West coast decoys
For many years, many decoy aficionados tended to dismiss West Coast decoys as trivial contributions (and their carvers as trivial contributors) to North American decoy art because neither Joel Barber nor his best-known disciple, William Mackey Jr., mentioned these beautiful decoys in their 'definitive' books. East-coast snobbery aside, wooden decoys have been used for as long as the western part of North America has been settled and many West Coast carvers were active before the turn of the 20th century. Western red cedar was abundant in the Pacific Northwest. Redwood was the wood of choice in California. Near any of the ports and small bays down the coast, cork and balsa was also readily available. Decoy carving traditions developed at the major bays and their tidal wetlands from Puget Sound southward to the San Francisco Bay (Sonoma Creek south to Alviso). The Sacramento and San Joaquin River valleys and the Sacramento Delta region were prime wildfowling areas. The species carved and hunted were brant, bluebill, canvasbacks, Canada geese, green-winged teal, mallards, pintails, redhead, snow geese and widgeon. Collectible carvers of note are Charles Bergman, Joe and Ralph Cerruti, Tom Daily, Claude Kagee, Pappy Kidwell, Frank Mattie, Bill McClellan, Peter Norman, Burley Russell, Ed Snyder, Leo Tocchini and Ed Vidmar. The dean of the Pacific flyway carvers, Richard ('Fresh-air Dick') Janson carved honest, beautiful working decoys of redwood with simple tools at his home on an ark at the mouth of the Sonoma Creek where it flows into San Pablo Bay. Contemporary carvers Bill Goenne (King City) and Rob Capriola (Chico) carry on the fine tradition of carving working decoys in California.
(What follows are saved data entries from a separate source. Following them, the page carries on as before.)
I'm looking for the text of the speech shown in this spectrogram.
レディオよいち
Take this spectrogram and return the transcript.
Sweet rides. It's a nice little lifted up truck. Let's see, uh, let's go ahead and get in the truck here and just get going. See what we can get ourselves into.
STAN VATH GREATER WHITE-FRONTED (SPECKLEBELLY) GOOSE
LARRY ZALESKY DRAKE PINTAIL
Very early (C-1940) Drake Pintail by Larry Zalesky, Vallejo, CA. Constructed of solid carved redwood with a sugar pine head. Zalesky was a student of Fresh-Air Dick Janson and the Janson style is obvious. This particular decoy is from the notable "HOYT" rig and is stenciled as such. Excellent original paint protected under an old coat of varnish.
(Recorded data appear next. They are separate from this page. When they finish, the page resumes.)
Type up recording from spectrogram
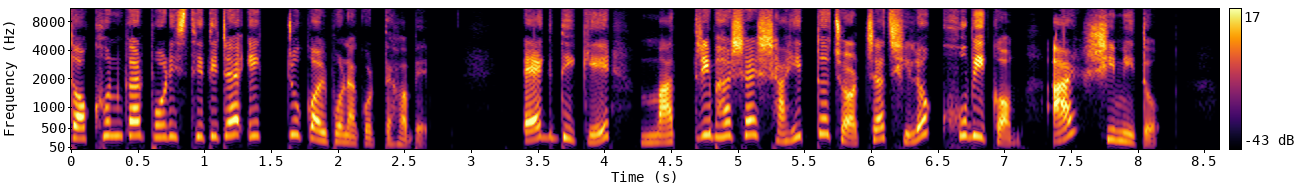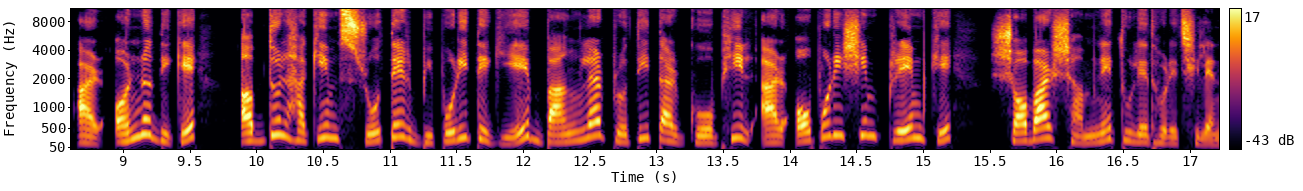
তখনকার পরিস্থিতিটা একটু কল্পনা করতে হবে। একদিকে মাতৃভাষায় সাহিত্য চর্চা ছিল খুবই কম আর সীমিত, আর অন্যদিকে আব্দুল হাকিম স্রোতের বিপরীতে গিয়ে বাংলার প্রতি তার গভীর আর অপরিসীম প্রেমকে সবার সামনে তুলে ধরেছিলেন।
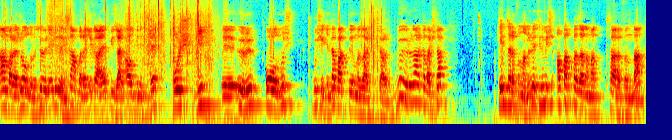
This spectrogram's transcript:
ambalajı olduğunu söyleyebilirim. Size ambalajı gayet güzel. Albinisi de hoş bir e, ürün olmuş. Bu şekilde baktığımız arkadaşlar. Bu ürün arkadaşlar kim tarafından üretilmiş? Apak Pazarlama tarafından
CONTACT JIM YOUNG firstname.lastname@example.org
Carver: Larry Zalesky